They lit the candle outside my Aunt’s room tonight. There was Christmas music from the CD player next to her bed and a blank journal for visitors to write in. After I left, they were changing the sheets from standard hospital white to pretty pink or blue. The lit candle let’s everyone know that Mary is getting ready to transition. Nurses, aides and even the housekeepers will stop by so she is never alone.
I sat with her for two hours tonight. I asked if she remembered how, when I was little, we would sit on her bed and pretend it was the back of a whale that took us all over the world. What adventures we had. And she would pretend to be Chinese Girlfriend and call me up and we would tell stories. And when she took me to Central Park Zoo and I was done watching the seals and had to pee, she would take me across the street to the Sherry Netherlands Hotel to use their fancy restroom instead of the public ones in the park. And when I was older, we would go into Bergdorf’s or Bendel’s, places we had no business being in, and she would make the sales people take things out and we would try stuff on and then she would say “No, the color is all wrong” or “That just isn’t you”, and we would walk out. How she was always my own, personal “Auntie Mame”.
Her nurse Debi told me yesterday she thought Debi was me and was trying to plan a party with me. She was always the bartender, in the kitchen with the blender making cocktails. They never had names. She’d ask what you wanted by color. “You want a pink one or a brown one?” So I told her tonight that if my mother or her brother Marty came for her she should go. They had a big party ready for her. I would be back tomorrow but she shouldn’t wait for me. She should go and I would catch up later.
She couldn’t talk today. Or move her head. Her eyes had that “thousand yard stare”. But yesterday she could. She would say a lot of things that didn’t make sense to me but sometimes it was as if nothing was wrong and she would whisper to me like a fellow conspirator. “I know why you are here.” “Oh, why’s that?” I said. “You’re here to do what you were meant to do. To do what’s in your heart.” “And what might that be?” “You’re here to make people smile.”

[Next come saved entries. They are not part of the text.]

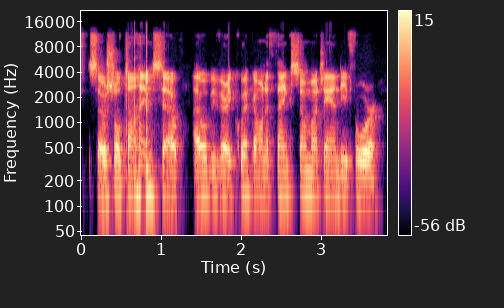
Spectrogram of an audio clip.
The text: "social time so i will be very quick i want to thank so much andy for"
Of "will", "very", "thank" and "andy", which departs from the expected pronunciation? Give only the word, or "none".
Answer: none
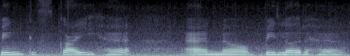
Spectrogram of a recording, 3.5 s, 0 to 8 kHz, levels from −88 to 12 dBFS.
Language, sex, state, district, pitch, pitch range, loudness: Hindi, female, Jharkhand, Jamtara, 250 Hz, 230-275 Hz, -14 LUFS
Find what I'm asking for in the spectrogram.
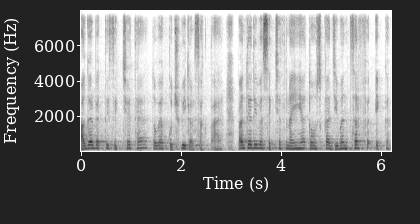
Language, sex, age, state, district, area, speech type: Hindi, male, 30-45, Madhya Pradesh, Hoshangabad, urban, spontaneous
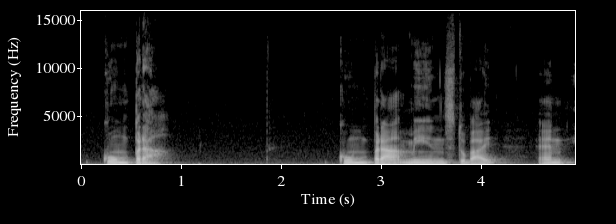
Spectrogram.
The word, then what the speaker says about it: comprar: Also, if we have one R after a consonant, it also sounds soft, as for example in the verb comprar.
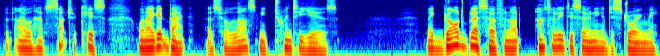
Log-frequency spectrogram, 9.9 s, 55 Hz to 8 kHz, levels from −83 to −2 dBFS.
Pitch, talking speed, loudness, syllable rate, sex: 105 Hz, 170 wpm, -20 LUFS, 4.5 syllables/s, male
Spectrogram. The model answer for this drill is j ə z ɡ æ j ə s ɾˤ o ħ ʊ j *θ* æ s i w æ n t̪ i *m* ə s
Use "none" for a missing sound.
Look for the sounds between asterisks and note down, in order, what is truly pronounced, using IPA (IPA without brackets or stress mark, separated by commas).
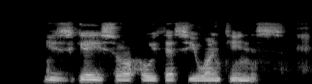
θ, n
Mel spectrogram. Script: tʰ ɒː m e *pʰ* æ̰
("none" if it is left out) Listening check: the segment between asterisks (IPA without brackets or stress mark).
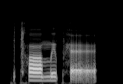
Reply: pʰ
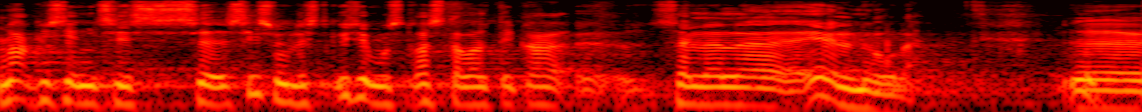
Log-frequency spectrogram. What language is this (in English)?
Estonian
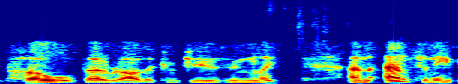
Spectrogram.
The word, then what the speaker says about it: Powell: He would have pronounced his name Powell, though rather confusingly.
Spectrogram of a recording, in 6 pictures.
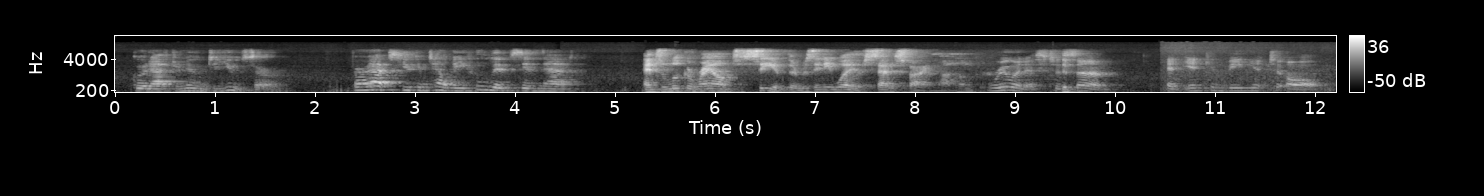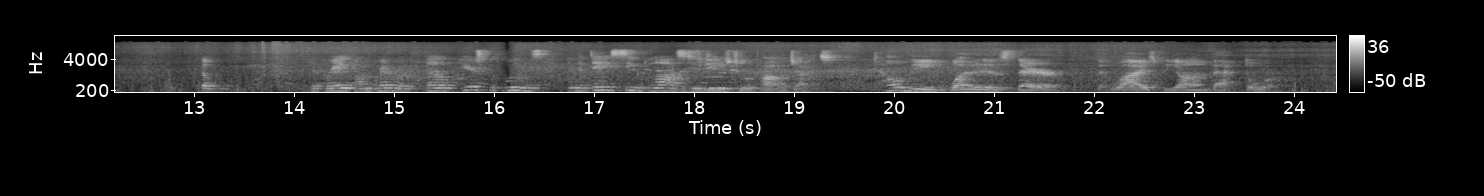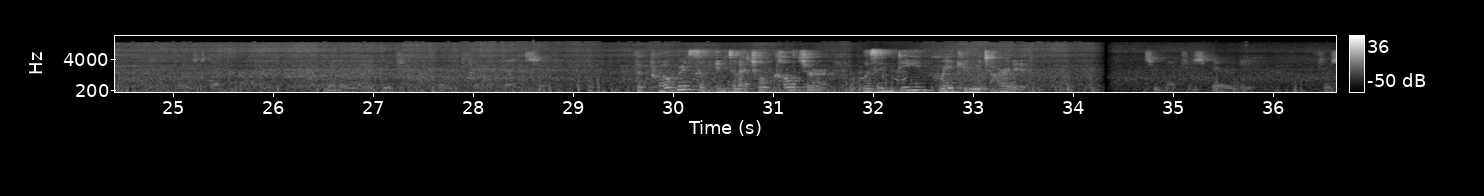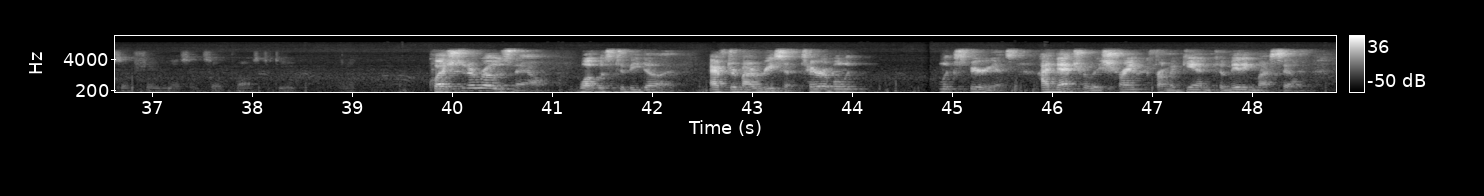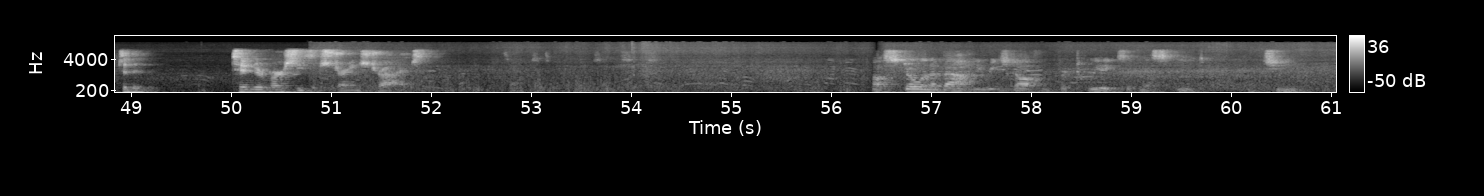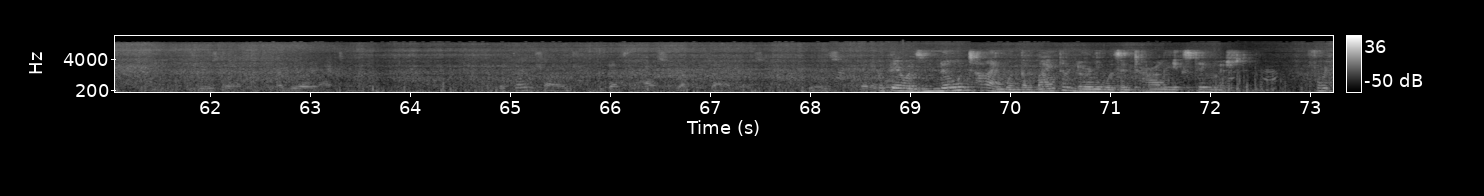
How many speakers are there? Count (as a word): eight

Oh Aunt Mary, I’ve been trying to figure that out for years. What took you so long to tell me?